A range of other topics round out the book. The author talks about the critical importance of the Church and of individual church communities, where collective worship is taking place with the actual, literal presence of both the angels and those who have already reposed in Christ (whose icons depict their presence, such that the church is “opening onto eternity”). The Orthodox see the boundaries of life and death as more porous than modern Western Christians, heavily tainted by materialism, do. Those in eternity are here (monks, in fact, apparently often see and interact with them), and we can ask them to pray for us just as we might ask any other Christian.

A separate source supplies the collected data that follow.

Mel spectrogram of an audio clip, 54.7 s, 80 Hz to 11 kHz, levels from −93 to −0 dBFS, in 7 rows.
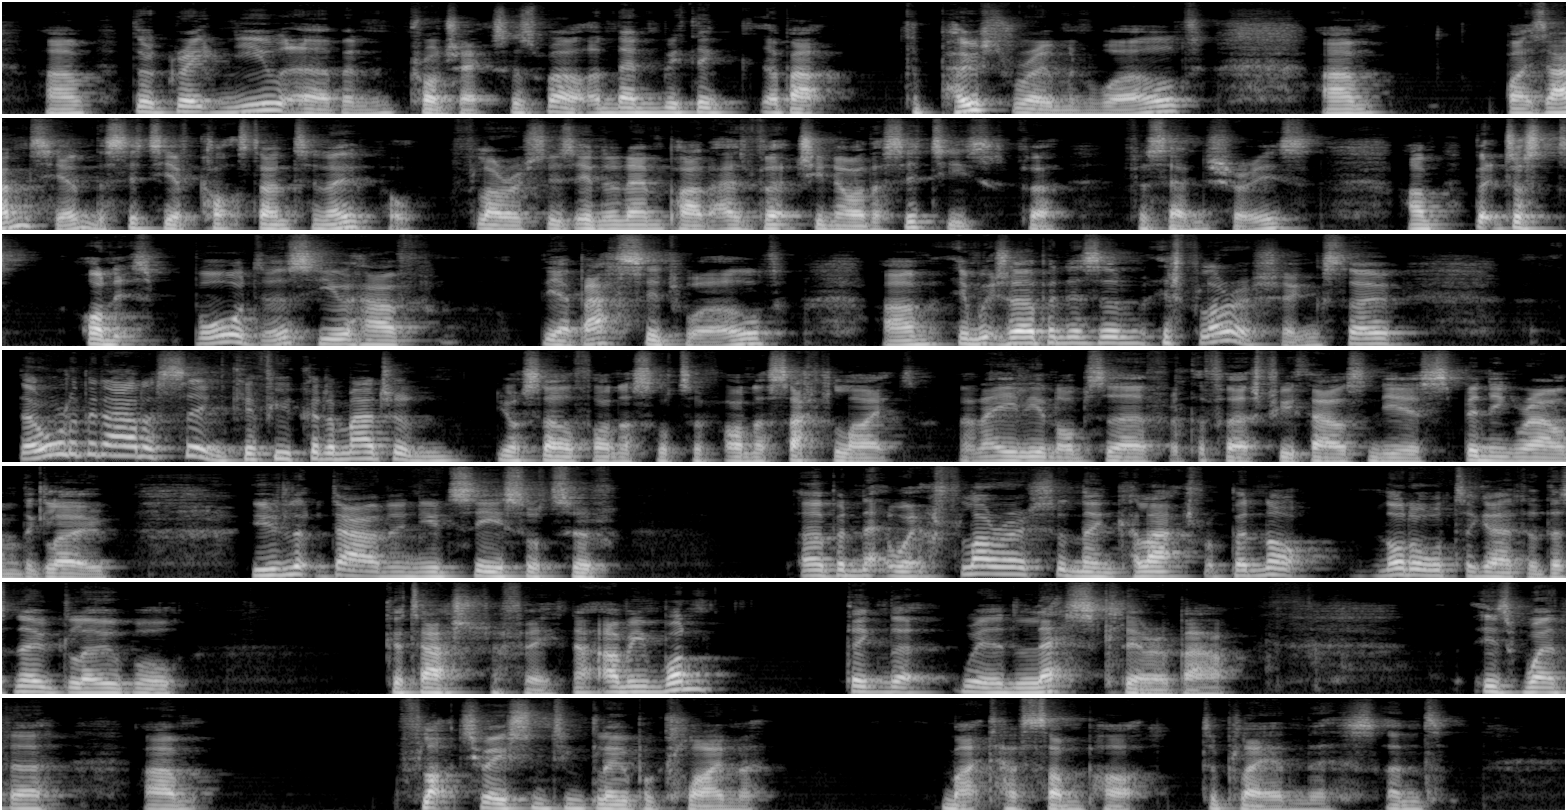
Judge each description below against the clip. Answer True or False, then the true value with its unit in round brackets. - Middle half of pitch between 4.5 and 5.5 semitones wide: True (5.2 semitones)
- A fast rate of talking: False (150 wpm)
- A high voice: False (130 Hz)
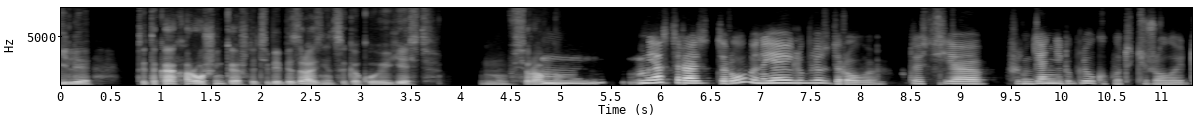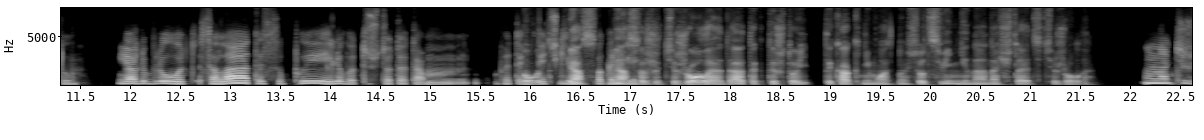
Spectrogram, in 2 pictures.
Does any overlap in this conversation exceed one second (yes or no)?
yes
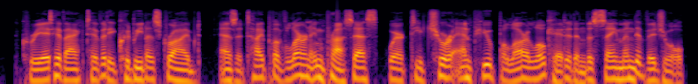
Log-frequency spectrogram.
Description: Location: USA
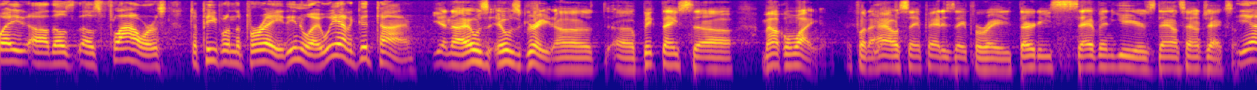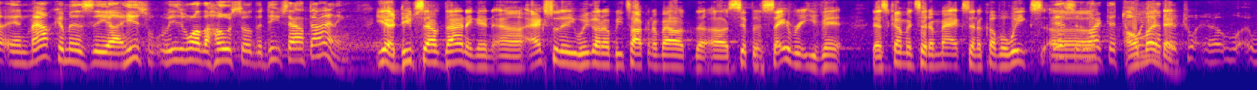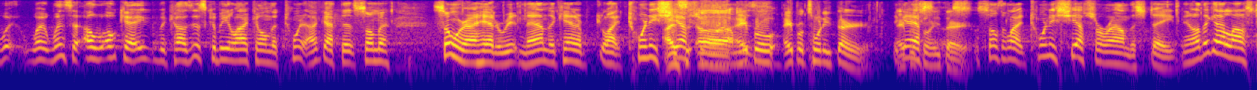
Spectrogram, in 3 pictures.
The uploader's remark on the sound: Returns to the Mississippi Arts and Entertainment Experience in Meridian for a live broadcast from the courtyard. Always happy to step outside the studio and be among the people. With another great event at The Max.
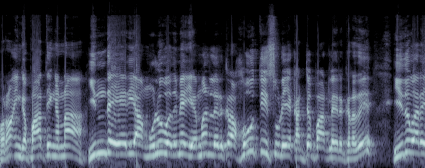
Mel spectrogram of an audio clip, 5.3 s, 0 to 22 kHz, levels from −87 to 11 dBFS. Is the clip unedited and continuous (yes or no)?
no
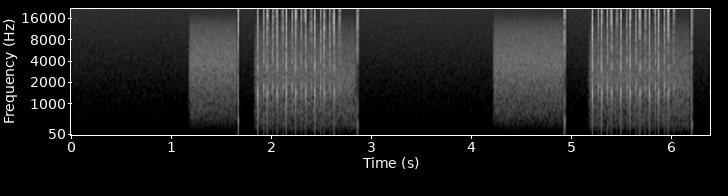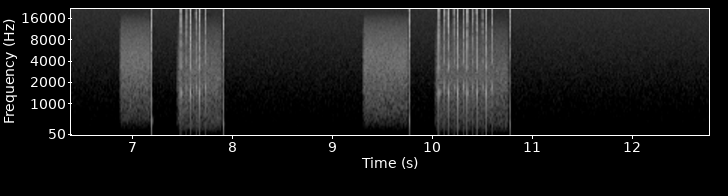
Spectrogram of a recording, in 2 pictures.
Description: Pulse dialling, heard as a rotary dial, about 10 pulses a second. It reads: 9 9 3 6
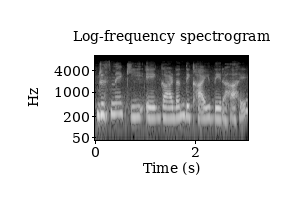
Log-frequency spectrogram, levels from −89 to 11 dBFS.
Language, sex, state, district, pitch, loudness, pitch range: Hindi, female, Madhya Pradesh, Dhar, 195 Hz, -17 LUFS, 185-225 Hz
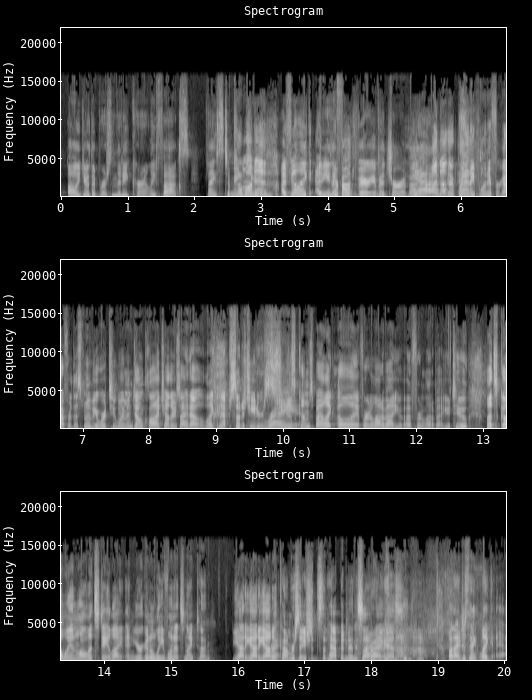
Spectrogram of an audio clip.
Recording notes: On this live episode of The Bechdel Cast. On this live episode of The Bechdel Cast.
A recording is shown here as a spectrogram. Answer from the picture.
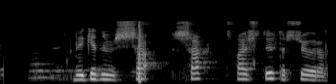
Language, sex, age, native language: Icelandic, male, 11, Icelandic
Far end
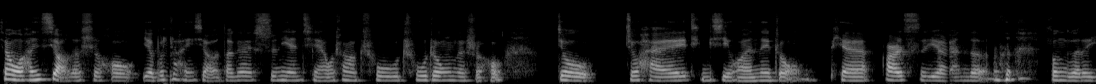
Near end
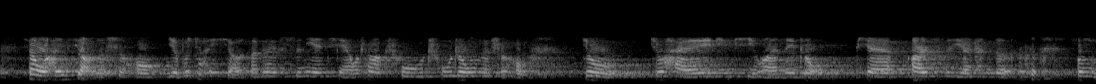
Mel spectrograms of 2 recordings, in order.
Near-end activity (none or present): none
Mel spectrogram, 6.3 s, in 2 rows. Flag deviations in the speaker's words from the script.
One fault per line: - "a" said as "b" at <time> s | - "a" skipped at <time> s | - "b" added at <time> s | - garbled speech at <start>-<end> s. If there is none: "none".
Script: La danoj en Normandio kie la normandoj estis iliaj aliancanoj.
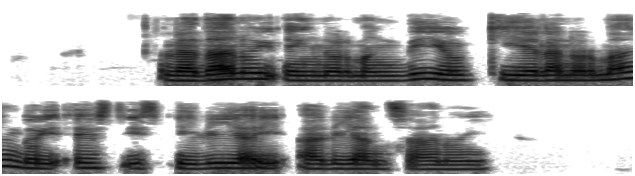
none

Payton also covers icons, central to Eastern worship and far more than simply “books for the illiterate,” the medieval Roman Catholic rationale created in response to claims that religious art encouraged idolatry. Because of the Iconoclastic Controversy, the East early developed sophisticated analyses about art missing in the West, scriptural, Christological, and logical.
It has always interested me that Orthodoxy forbids depictions of God the Father and God the Holy Spirit, since both are pure spirit, but encourages depictions of the Son, for he had a body that can be depicted, and in fact that incarnate body is a living icon of the invisible God. Thus, the Orthodox icon of the Trinity, commonly found, depicts the three angels who visited Abraham and Sarah, viewed as a manifestation of the Trinity. They sit around a table, being served by Abraham and Sarah, looking at the viewer—and what is not obvious until pointed out, the viewer is being invited to sit at the fourth, open seat at the table, the one that faces him. This is probably my favorite icon.
Payton concludes with thoughts on the relative importance to Orthodoxy of Scripture and tradition, quoting Bishop Timothy Ware, “In reality there is only one source [of the Christian faith], since Scripture exists within Tradition.” And he adds thoughts on prayer, especially the important Orthodox goal of prayer being as constant as possible, often through the use of the Jesus Prayer as a nearly subconscious device. After two thousand years, this book can only scratch the surface of the topics it covers, but for the interested layman, this book is a great introduction to the matters within.